_Your task:_
Images are to be dropped, and the rest of the data reproduced exactly.

_Record extracts:_
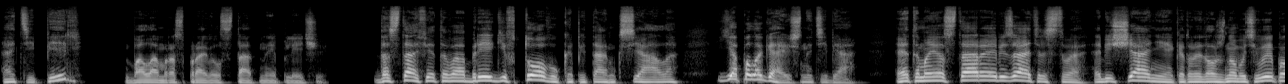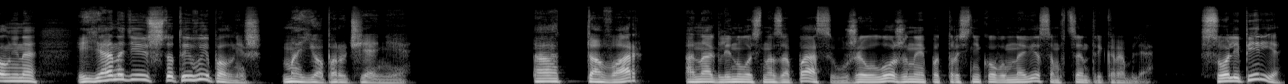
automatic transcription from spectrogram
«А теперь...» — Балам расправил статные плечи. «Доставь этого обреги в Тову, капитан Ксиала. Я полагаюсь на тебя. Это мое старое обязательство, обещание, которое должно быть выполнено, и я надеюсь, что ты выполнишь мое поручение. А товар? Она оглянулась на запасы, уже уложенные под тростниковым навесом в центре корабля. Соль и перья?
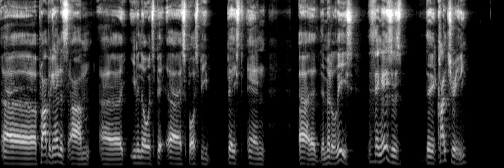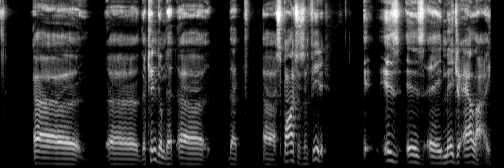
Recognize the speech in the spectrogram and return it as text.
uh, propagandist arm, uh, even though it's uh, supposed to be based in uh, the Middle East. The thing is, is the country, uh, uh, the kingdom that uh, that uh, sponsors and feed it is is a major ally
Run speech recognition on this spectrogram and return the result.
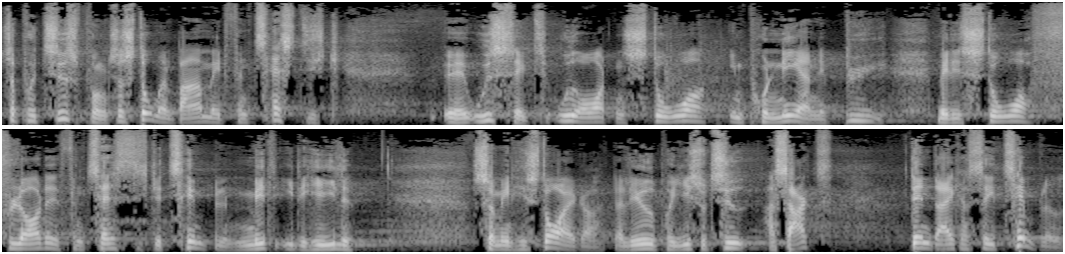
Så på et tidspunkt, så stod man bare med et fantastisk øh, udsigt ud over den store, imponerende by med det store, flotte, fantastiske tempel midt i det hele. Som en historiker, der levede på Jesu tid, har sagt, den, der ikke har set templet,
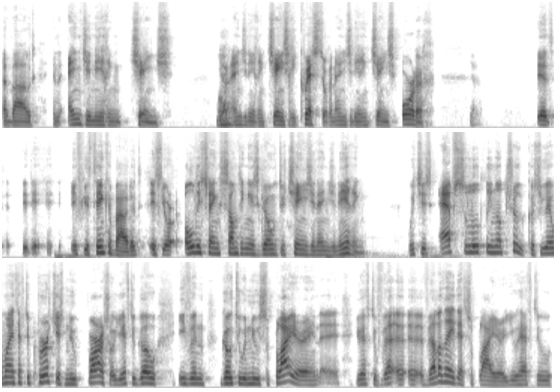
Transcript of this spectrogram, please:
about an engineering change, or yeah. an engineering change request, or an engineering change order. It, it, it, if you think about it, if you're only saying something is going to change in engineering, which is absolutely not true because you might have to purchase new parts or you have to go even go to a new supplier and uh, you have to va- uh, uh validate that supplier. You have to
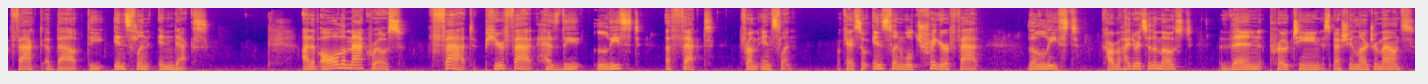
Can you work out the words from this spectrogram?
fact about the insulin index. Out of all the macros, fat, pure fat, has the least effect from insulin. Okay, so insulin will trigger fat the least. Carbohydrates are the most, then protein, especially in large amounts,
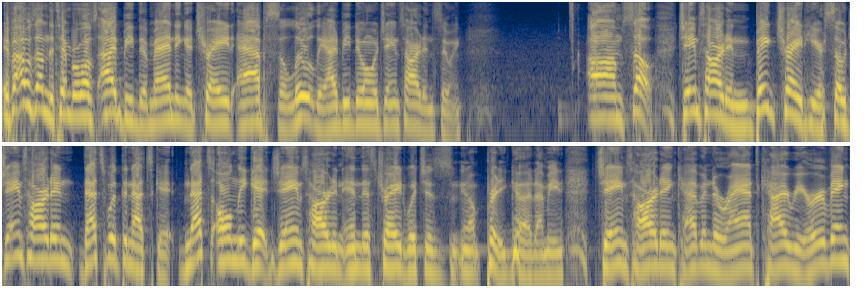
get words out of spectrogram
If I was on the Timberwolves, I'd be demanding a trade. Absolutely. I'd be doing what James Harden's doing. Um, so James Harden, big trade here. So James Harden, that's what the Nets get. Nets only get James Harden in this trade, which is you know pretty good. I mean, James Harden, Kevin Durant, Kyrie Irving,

_Task solution:_
automatic transcription from spectrogram
«А теперь...» — Балам расправил статные плечи. «Доставь этого обреги в Тову, капитан Ксиала. Я полагаюсь на тебя. Это мое старое обязательство, обещание, которое должно быть выполнено, и я надеюсь, что ты выполнишь мое поручение. А товар? Она оглянулась на запасы, уже уложенные под тростниковым навесом в центре корабля. Соль и перья?
Recognize the speech in the spectrogram and return it as text.
uh, propagandist arm, uh, even though it's uh, supposed to be based in uh, the Middle East. The thing is, is the country, uh, uh, the kingdom that uh, that uh, sponsors and feed it is is a major ally
Run speech recognition on this spectrogram and return the result.
Så på et tidspunkt, så stod man bare med et fantastisk øh, udsigt ud over den store, imponerende by med det store, flotte, fantastiske tempel midt i det hele. Som en historiker, der levede på Jesu tid, har sagt, den, der ikke har set templet,
Transcript of this spectrogram, please:
about an engineering change, or yeah. an engineering change request, or an engineering change order. It, it, it, if you think about it, if you're only saying something is going to change in engineering, which is absolutely not true because you might have to purchase new parts or you have to go even go to a new supplier and uh, you have to va- uh, uh validate that supplier. You have to
Can you work out the words from this spectrogram?
fact about the insulin index. Out of all the macros, fat, pure fat, has the least effect from insulin. Okay, so insulin will trigger fat the least. Carbohydrates are the most, then protein, especially in large amounts,
get words out of spectrogram
If I was on the Timberwolves, I'd be demanding a trade. Absolutely. I'd be doing what James Harden's doing. Um, so James Harden, big trade here. So James Harden, that's what the Nets get. Nets only get James Harden in this trade, which is you know pretty good. I mean, James Harden, Kevin Durant, Kyrie Irving,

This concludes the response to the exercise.